▸ Task to complete: Beginning with the line that holds "Turn this spectrogram into text." and ending with the last line below, repeat each line exactly, leaving any pictures out.

▸ Exercise material:

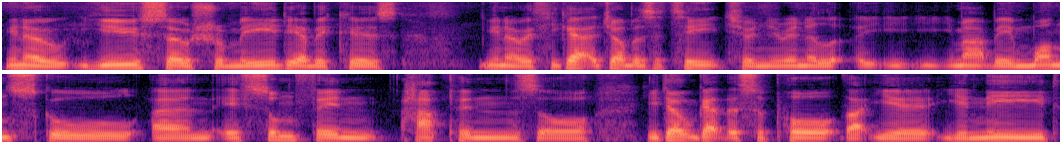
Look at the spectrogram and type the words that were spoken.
you know, use social media because you know, if you get a job as a teacher and you're in a, you might be in one school, and if something happens or you don't get the support that you you need,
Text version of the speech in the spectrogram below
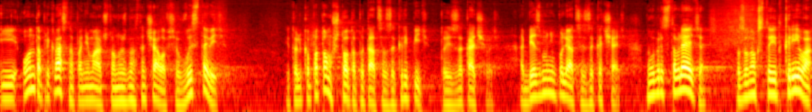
И он-то прекрасно понимает, что нужно сначала все выставить, и только потом что-то пытаться закрепить, то есть закачивать, а без манипуляций закачать. Ну вы представляете, позвонок стоит криво,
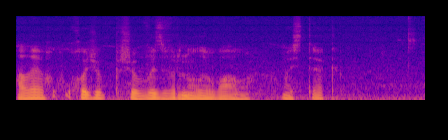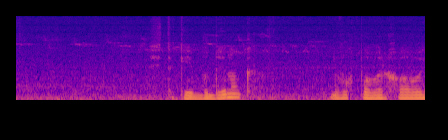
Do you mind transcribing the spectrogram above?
але хочу, щоб ви звернули увагу. Ось так. Ось такий будинок двохповерховий.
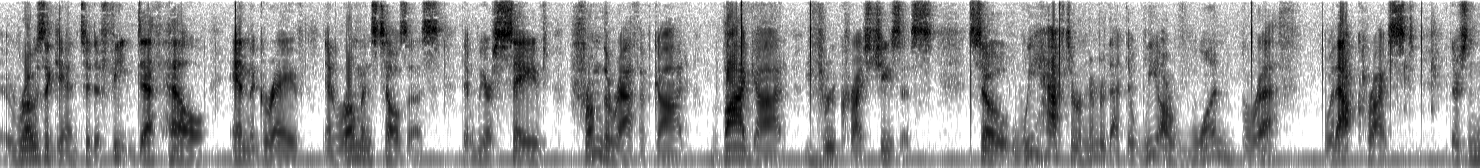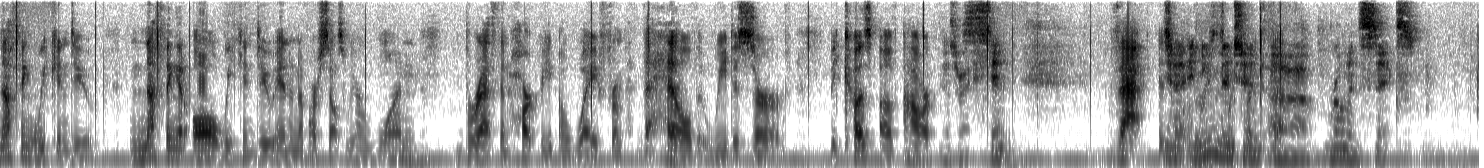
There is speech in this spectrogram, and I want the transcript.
rose again to defeat death, hell, and the grave. And Romans tells us that we are saved from the wrath of God by God through Christ Jesus. So we have to remember that that we are one breath without Christ. There's nothing we can do, nothing at all we can do in and of ourselves. We are one breath and heartbeat away from the hell that we deserve because of our right. sin. That is you know, one of the and you mentioned uh, Romans six,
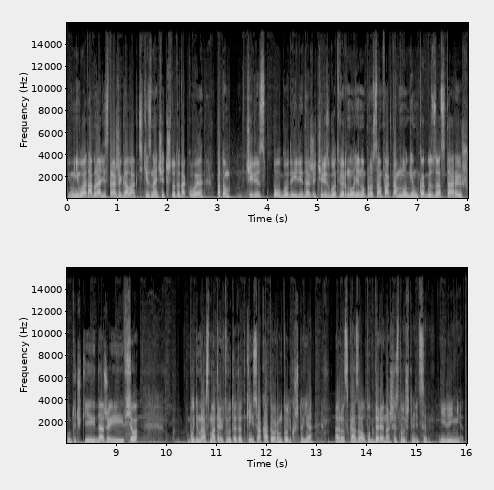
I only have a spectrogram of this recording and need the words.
у него отобрали «Стражи Галактики», значит, что-то такое. Потом через полгода или даже через год вернули, но просто сам факт. А многим как бы за старые шуточки даже и все. Будем рассматривать вот этот кейс, о котором только что я рассказал, благодаря нашей слушательнице, или нет?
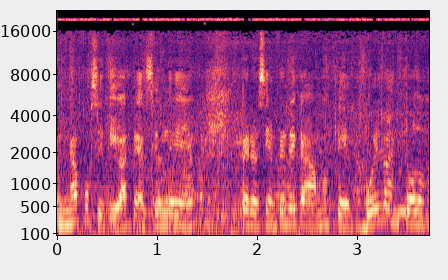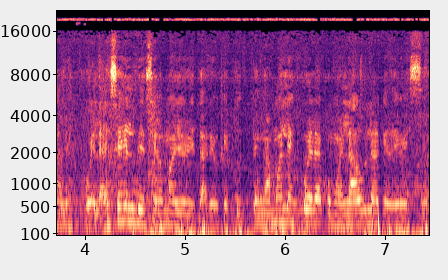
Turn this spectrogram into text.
una positiva reacción de ellos, pero siempre reclamamos que vuelvan todos a la escuela. Ese es el deseo mayoritario, que tengamos la escuela como el aula que debe ser.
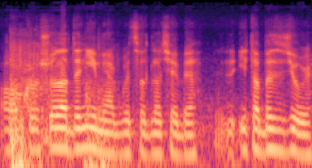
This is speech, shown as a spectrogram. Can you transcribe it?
O, koszula denim jakby co dla ciebie. I to bez dziur.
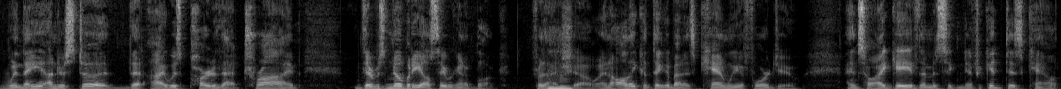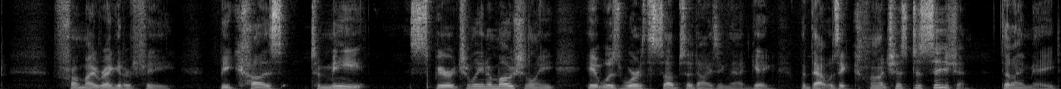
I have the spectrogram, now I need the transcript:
when they understood that I was part of that tribe, there was nobody else they were going to book for that mm-hmm. show. And all they could think about is, can we afford you? And so I gave them a significant discount from my regular fee because to me, spiritually and emotionally, it was worth subsidizing that gig. But that was a conscious decision that I made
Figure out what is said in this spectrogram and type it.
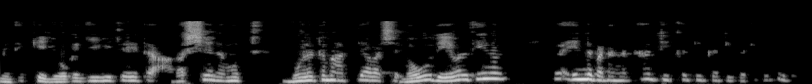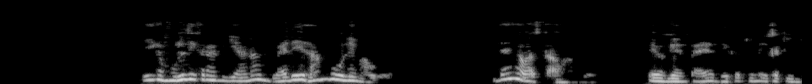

▸ Exercise output:
Turn this spectrogram into text.
una positiva reacción de ellos, pero siempre reclamamos que vuelvan todos a la escuela. Ese es el deseo mayoritario, que tengamos la escuela como el aula que debe ser.
This is speech, shown as a spectrogram. Can you transcribe it?
O, koszula denim jakby co dla ciebie. I to bez dziur.
I have the spectrogram, now I need the transcript:
when they understood that I was part of that tribe, there was nobody else they were going to book for that mm-hmm. show. And all they could think about is, can we afford you? And so I gave them a significant discount from my regular fee because to me, spiritually and emotionally, it was worth subsidizing that gig. But that was a conscious decision that I made
Figure out what is said in this spectrogram and type it.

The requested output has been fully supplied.